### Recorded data

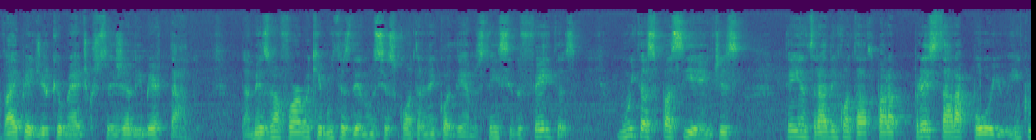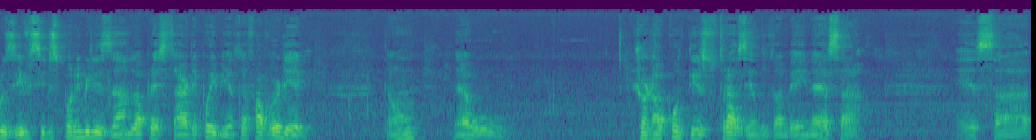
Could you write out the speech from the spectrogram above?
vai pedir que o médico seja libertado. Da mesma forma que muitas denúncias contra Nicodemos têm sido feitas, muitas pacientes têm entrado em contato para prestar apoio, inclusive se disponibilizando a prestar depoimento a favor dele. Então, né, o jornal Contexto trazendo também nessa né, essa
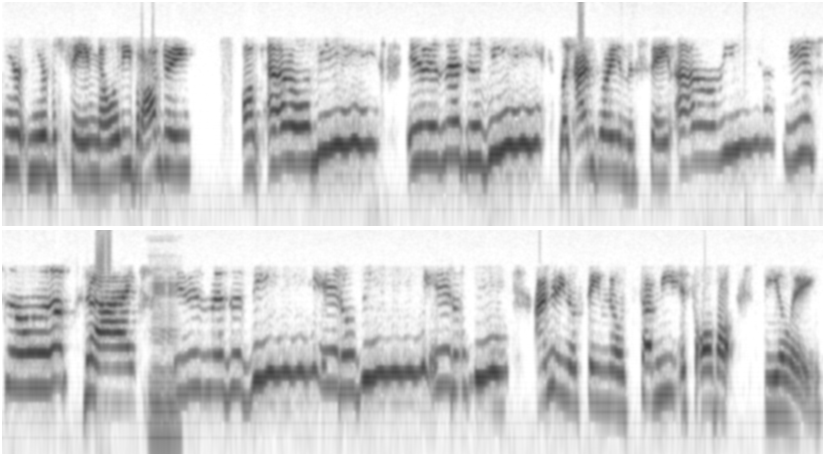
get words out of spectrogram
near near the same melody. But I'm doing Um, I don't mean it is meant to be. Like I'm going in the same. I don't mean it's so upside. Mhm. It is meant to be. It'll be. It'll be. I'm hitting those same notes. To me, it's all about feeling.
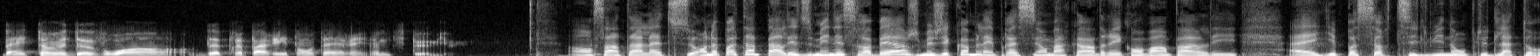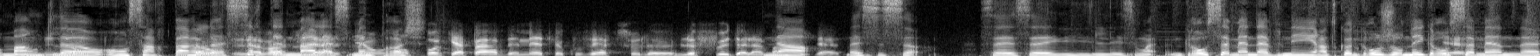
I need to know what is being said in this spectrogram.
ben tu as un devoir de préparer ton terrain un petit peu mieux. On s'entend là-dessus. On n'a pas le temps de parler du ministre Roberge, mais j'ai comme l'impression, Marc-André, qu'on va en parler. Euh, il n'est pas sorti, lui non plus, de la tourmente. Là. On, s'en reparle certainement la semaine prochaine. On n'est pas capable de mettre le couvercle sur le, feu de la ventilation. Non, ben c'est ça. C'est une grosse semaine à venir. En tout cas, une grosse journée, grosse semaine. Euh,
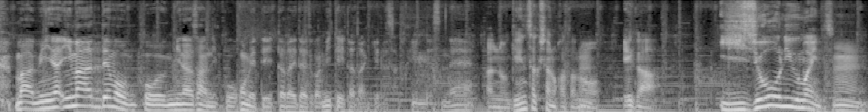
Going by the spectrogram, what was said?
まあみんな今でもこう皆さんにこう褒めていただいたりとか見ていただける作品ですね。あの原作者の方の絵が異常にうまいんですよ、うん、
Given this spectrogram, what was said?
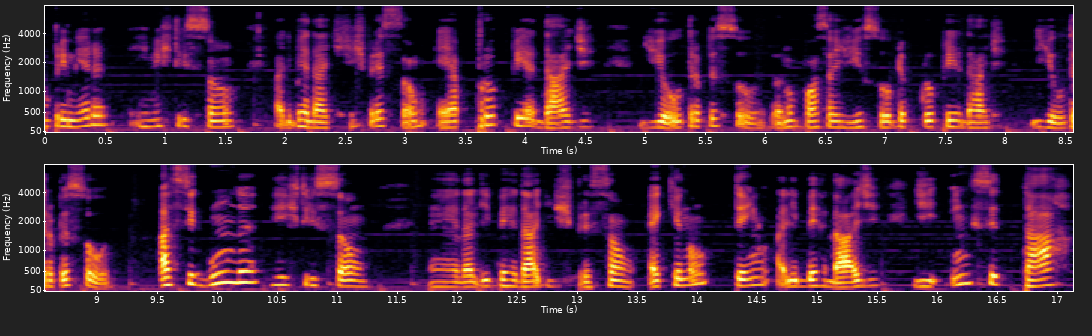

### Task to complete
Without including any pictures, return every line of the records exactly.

### Written response
Could you write out the speech from the spectrogram above?
vai pedir que o médico seja libertado. Da mesma forma que muitas denúncias contra Nicodemos têm sido feitas, muitas pacientes têm entrado em contato para prestar apoio, inclusive se disponibilizando a prestar depoimento a favor dele. Então, né, o jornal Contexto trazendo também nessa né, essa
get words out of spectrogram
near near the same melody. But I'm doing Um, I don't mean it is meant to be. Like I'm going in the same. I don't mean it's so upside. Mhm. It is meant to be. It'll be. It'll be. I'm hitting those same notes. To me, it's all about feeling.
I need to know what is being said in this spectrogram.
ben tu as un devoir de préparer ton terrain un petit peu mieux. On s'entend là-dessus. On n'a pas le temps de parler du ministre Roberge, mais j'ai comme l'impression, Marc-André, qu'on va en parler. Euh, il n'est pas sorti, lui non plus, de la tourmente. Là. On, s'en reparle certainement la semaine prochaine. On n'est pas capable de mettre le couvercle sur le, feu de la ventilation. Non, ben c'est ça. C'est une grosse semaine à venir. En tout cas, une grosse journée, grosse semaine. Euh,
Going by the spectrogram, what was said?
まあみんな今でもこう皆さんにこう褒めていただいたりとか見ていただける作品ですね。あの原作者の方の絵が異常にうまいんですよ、うん、
Given this spectrogram, what was said?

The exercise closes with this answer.